The CIA sets up proprietary arms, shipping, and banking companies to facilitate the criminal drug trafficking organizations that do its dirty work. Mafia money gets mixed up in offshore banks with CIA money, until the two are indistinguishable.

Drug trafficking is just one example.

LS: What is most important to understand about the CIA?

DV: Its organizational history, which, if studied closely enough, reveals how the CIA manages to maintain its secrecy. This is the essential contradiction at the heart of America’s problems: if we were a democracy and if we truly enjoyed free speech, we would be able to study and speak about the CIA. We would confront our institutionalized racism and sadism. But we can’t, and so our history remains unknown, which in turn means we have no idea who we are, as individuals or as a nation. We imagine ourselves to be things we are not. Our leaders know bits and pieces of the truth, but they cease being leaders once they begin to talk about the truly evil things the CIA is doing...

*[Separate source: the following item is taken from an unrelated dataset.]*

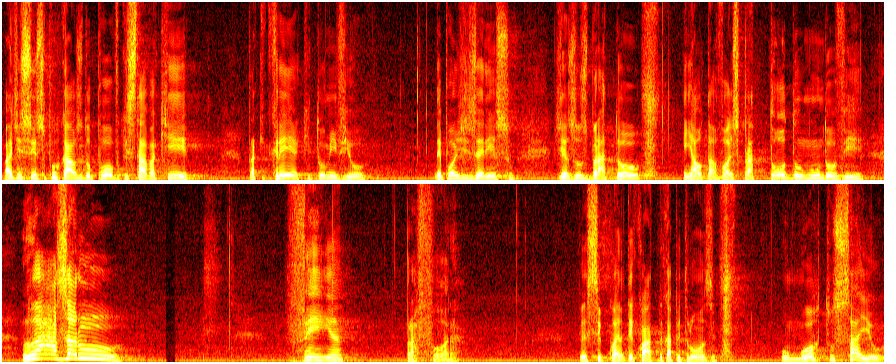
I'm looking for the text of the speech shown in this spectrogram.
Mas disse isso por causa do povo que estava aqui, para que creia que tu me enviou. Depois de dizer isso, Jesus bradou em alta voz para todo mundo ouvir: Lázaro, venha para fora. Versículo 44 do capítulo 11. O morto saiu,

'ohue said the CIA doesn’t do anything unless it meets two criteria. The first criterion is “intelligence potential.” The program must benefit the CIA; maybe it tells them how to overthrow a government, or how to blackmail an official, or where a report is hidden, or how to get an agent across a border. The term “intelligence potential” means it has some use for the CIA. The second criterion is that it can be denied. If they can’t find a way to structure the program or operation so they can deny it, they won’t do it. Plausible denial can be as simple as providing an officer or asset with military cover. Then the CIA can say, “The army did it.”

LS: Do the people at the CIA know that they’re part of “the organized crime branch of the U.S. government”? In the past, you’ve suggested related to the Phoenix program, for example: “Because the CIA compartmentalizes itself, I ended up knowing more about the program than any individual in the CIA.”

DV: Yes, they do. I talk at length about this in my book The CIA as Organized Crime. Most people have no idea what cops really do. They think cops give you a speeding ticket. They '’t see the cops associating with professional criminals and making money in the process. They believe that when a guy puts on a uniform, he or she becomes virtuous. But people who go into law enforcement do so for the thrill of wielding power over other people, and in this sense, they relate more to the crooks they associate with than the citizens they’re supposed to protect and serve. They’re looking to bully someone and they’re corrupt. That’s law enforcement.


The CIA is populated with the same kind of people, but without any of the constraints. The CIA officer who created the Phoenix program, Nelson Brickham, told me this about his colleagues: “I have described the intelligence service as a socially acceptable wa